When allergic people hear the word goldenrod, it makes them want to sneeze. But if truth be told, these plants have been victims of a bad rap.
Goldenrod blooms at the same time (late summer and fall) as ragweed, and because of its bright yellow flowers, it has been blamed for fall allergy symptoms.
But this plant produces a very heavy and sticky pollen that relies on insect transfer for pollination. It’s too heavy to fly in the wind. Ragweed pollen, on the other hand, is tiny and light, plus a single plant can release as many as a million pollen grains.
And goldenrod is not only friendly to humans, but also to insects.

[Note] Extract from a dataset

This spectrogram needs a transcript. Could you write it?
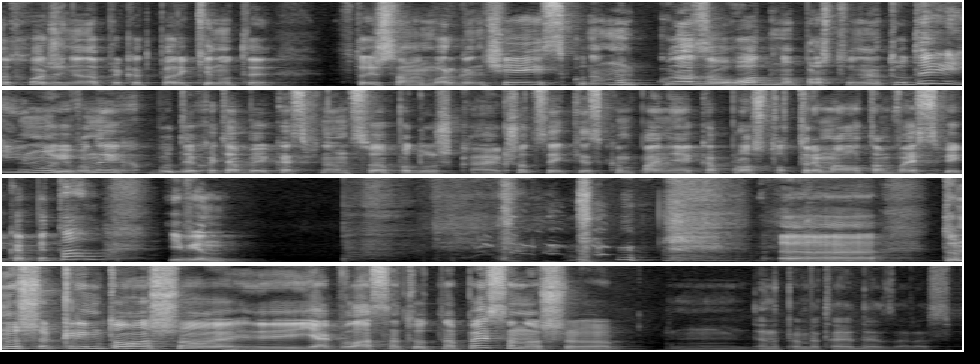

There are more than 100 species of goldenrod native to North America and their pollen feeds countless bees, butterflies and hummingbirds.
Take a much-deserved bow, noble goldenrod.